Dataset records

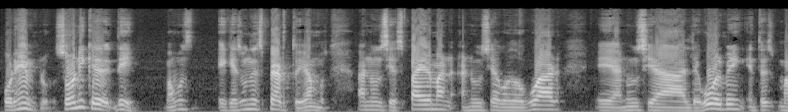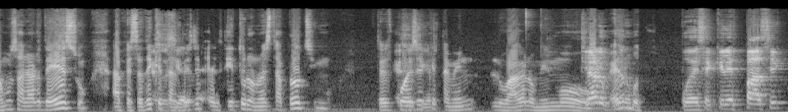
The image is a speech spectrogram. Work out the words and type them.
Por ejemplo, Sony que vamos, eh, que es un experto, digamos, anuncia Spider-Man, anuncia God of War, eh, anuncia el de Wolverine, entonces vamos a hablar de eso, a pesar de que tal vez el título no está próximo. Entonces puede ser que también lo haga lo mismo. Claro, puede ser que les pase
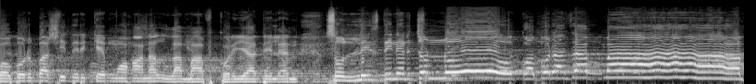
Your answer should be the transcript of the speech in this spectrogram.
কবরবাসীদেরকে মহান আল্লাহ মাফ করিয়া দিলেন। চল্লিশ দিনের জন্য কবর আজাব মাফ।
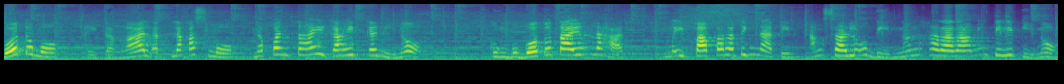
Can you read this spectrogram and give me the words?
boto mo ay dangal at lakas mo na pantay kahit kanino. Kung boboto tayong lahat, maipaparating natin ang saloobin ng nakararaming Pilipino.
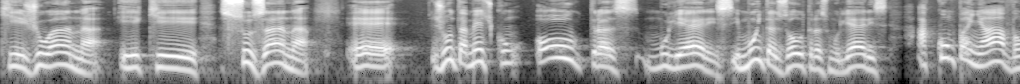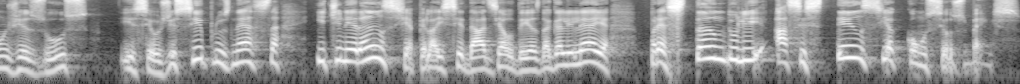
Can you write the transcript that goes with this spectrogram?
que Joana e que Susana, é, juntamente com outras mulheres e muitas outras mulheres, acompanhavam Jesus e seus discípulos nessa itinerância pelas cidades e aldeias da Galiléia, prestando-lhe assistência com os seus bens.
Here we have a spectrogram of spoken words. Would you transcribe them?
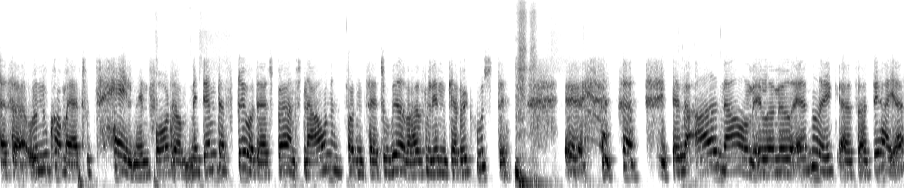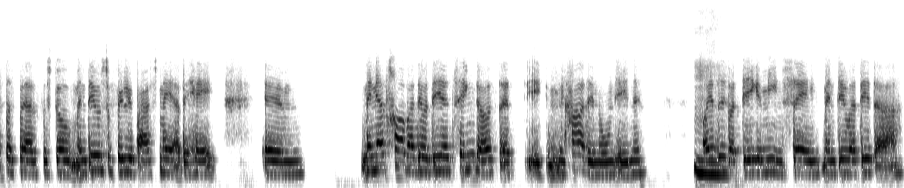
Altså, og nu kommer jeg totalt med en fordom, men dem, der skriver deres børns navne for den tatoverede, var sådan lidt, kan du ikke huske det? Øh, eller eget navn, eller noget andet, ikke? Altså, det har jeg så svært at forstå, men det er jo selvfølgelig bare smag og behag. Øhm, men jeg tror bare, det var det, jeg tænkte også, at har det nogen ende? Mm. Og jeg ved godt, det ikke er min sag, men det var det, der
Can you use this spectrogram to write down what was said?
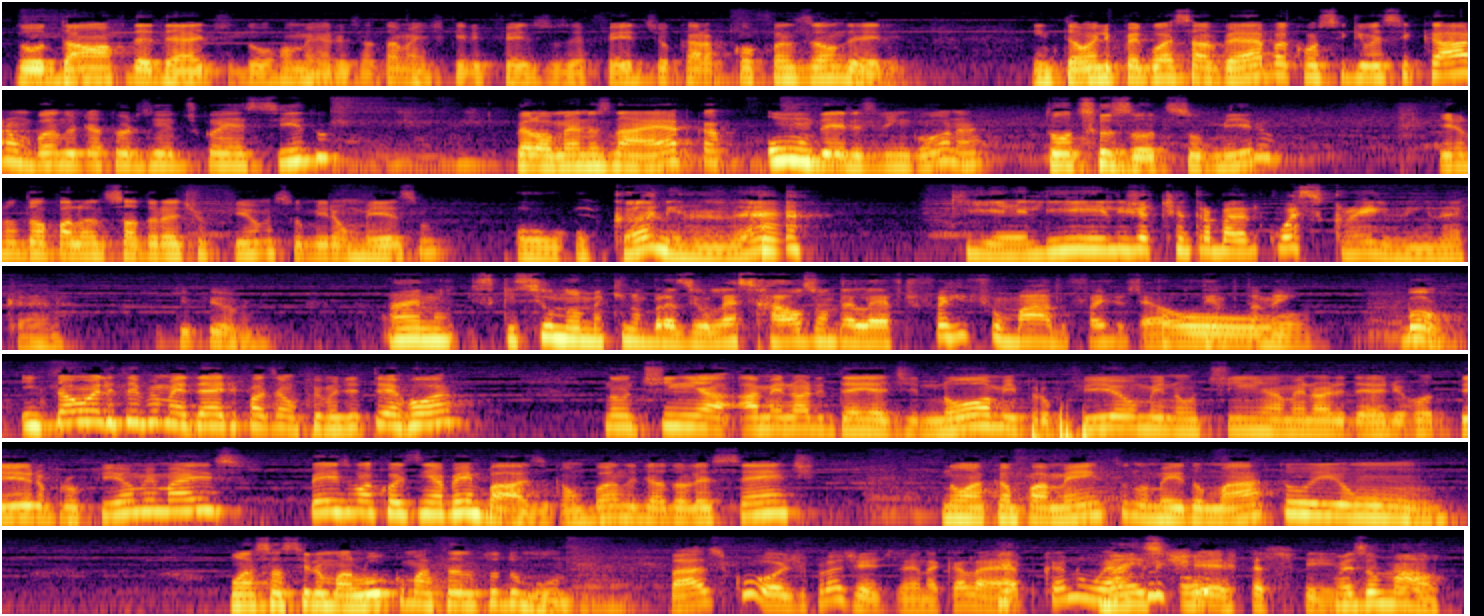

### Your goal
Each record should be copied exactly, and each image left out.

### Task output
The image is a speech spectrogram. Work out the words and type them.
Por ejemplo, Sony que vamos, eh, que es un experto, digamos, anuncia Spider-Man, anuncia God of War, eh, anuncia el de Wolverine, entonces vamos a hablar de eso, a pesar de que tal vez el título no está próximo. Entonces puede ser que también lo haga lo mismo. Claro, puede ser que les pase
Your answer should be the transcript of the speech in this spectrogram.
কবরবাসীদেরকে মহান আল্লাহ মাফ করিয়া দিলেন। চল্লিশ দিনের জন্য কবর আজাব মাফ।
Can you read this spectrogram and give me the words?
boto mo ay dangal at lakas mo na pantay kahit kanino. Kung boboto tayong lahat, maipaparating natin ang saloobin ng nakararaming Pilipino.
Can you write the transcript that goes with this spectrogram?
que Joana e que Susana, é, juntamente com outras mulheres e muitas outras mulheres, acompanhavam Jesus e seus discípulos nessa itinerância pelas cidades e aldeias da Galiléia, prestando-lhe assistência com os seus bens.
Here we have a spectrogram of spoken words. Would you transcribe them?
Altså, og nu kommer jeg totalt med en fordom, men dem, der skriver deres børns navne for den tatoverede, var sådan lidt, kan du ikke huske det? Øh, eller eget navn, eller noget andet, ikke? Altså, det har jeg så svært at forstå, men det er jo selvfølgelig bare smag og behag. Øhm, men jeg tror bare, det var det, jeg tænkte også, at har det nogen ende? Mm. Og jeg ved godt, det ikke er min sag, men det var det, der
Can you use this spectrogram to write down what was said?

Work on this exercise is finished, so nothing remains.